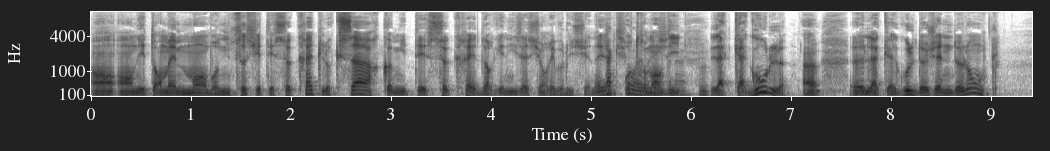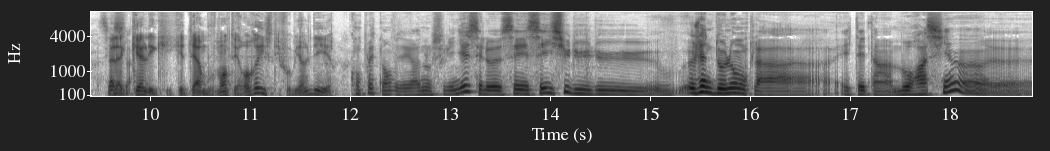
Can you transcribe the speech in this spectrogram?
en, en étant même membre d'une société secrète, le XAR, Comité secret d'organisation révolutionnaire, autrement dit la cagoule, hein, euh, la cagoule d'Eugène Deloncle, à laquelle, et qui, qui était un mouvement terroriste, il faut bien le dire. Complètement, vous avez raison de le souligner. C'est, issu du, du- Eugène Deloncle a- était un maurassien hein, euh,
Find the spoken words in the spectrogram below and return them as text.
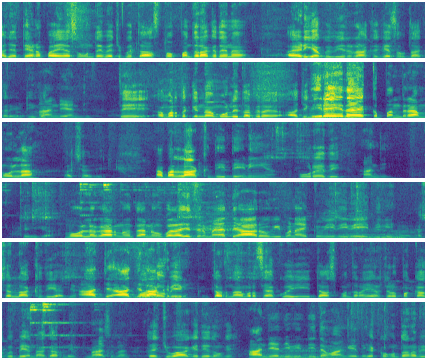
ਹਜੇ ਦਿਨ ਪਏ ਆ ਸੂਨ ਦੇ ਵਿੱਚ ਕੋਈ 10 ਤੋਂ 15 ਕੁ ਦਿਨ ਆਈਡੀਆ ਕੋਈ ਵੀਰ ਰੱਖ ਕੇ ਸੌਦਾ ਕਰੇ ਠੀਕ ਆ? ਹਾਂਜੀ ਹਾਂਜੀ। ਤੇ ਅਮਰਤ ਕਿੰਨਾ ਮੁੱਲ ਇਹਦਾ ਫਿਰ ਅੱਜ ਕੀ ਵੀਰੇ ਇਹਦਾ ਇੱਕ 15 ਮੋਲਾ ਅੱਛਾ ਜੀ। ਆਪਾਂ ਲੱਖ ਦੀ ਦੇਣੀ ਆ। ਪੂਰੇ ਦੀ? ਹਾਂਜੀ। ਠੀਕ ਆ। ਮੁੱਲ ਕਰਨ ਨੂੰ ਤੁਹਾਨੂੰ ਪਤਾ ਜਿੱਦਣ ਮੈਂ ਤਿਆਰ ਹੋ ਗਈ ਬਣਾ ਇੱਕ 20 ਦੀ ਵੇਚ ਦਈਏ। ਅੱਛਾ ਲੱਖ ਦੀ ਅੱਜ। ਅੱਜ ਅੱਜ ਮੰਨ ਲਓ ਲੱਖ ਵੀ ਦੀ। ਤੁਹਾਡਾ ਅਮਰਸਿਆ ਕੋਈ 10 15000 ਚਲੋ ਪੱਕਾ ਕੋਈ ਬਿਆਨਾ ਕਰ ਲੇ। ਬਸ ਬਸ। ਤੇ ਚੁਆ ਕੇ ਦੇ ਦੋਗੇ? ਹਾਂਜੀ ਹਾਂਜੀ ਵੀਰ ਜੀ ਦਵਾਂਗੇ ਤੇ। ਇੱਕ ਹੁੰਦਾ ਨਾ ਵੀ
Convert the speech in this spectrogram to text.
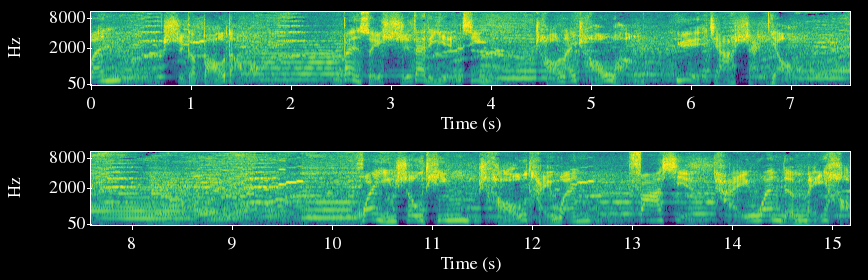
湾是个宝岛，伴随时代的演进，潮来潮往，越加闪耀。欢迎收听《潮台湾》，发现台湾的美好。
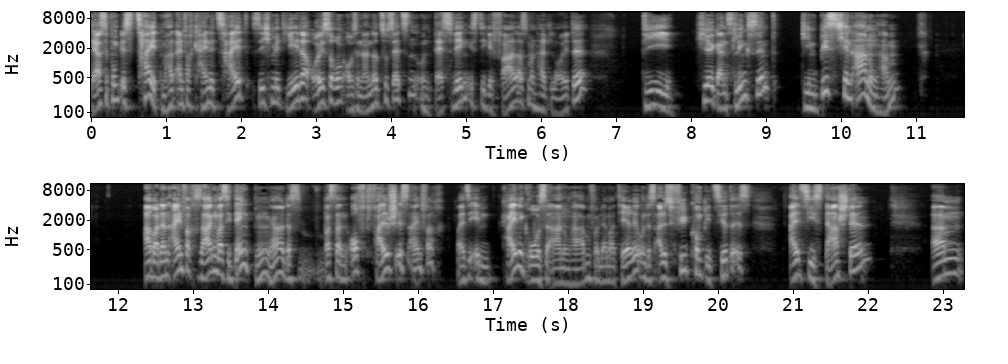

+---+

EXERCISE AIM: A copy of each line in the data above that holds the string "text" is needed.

ANSWER BOX:
Find the spoken words in the spectrogram below and return them as text.
Convert the speech in this spectrogram to text.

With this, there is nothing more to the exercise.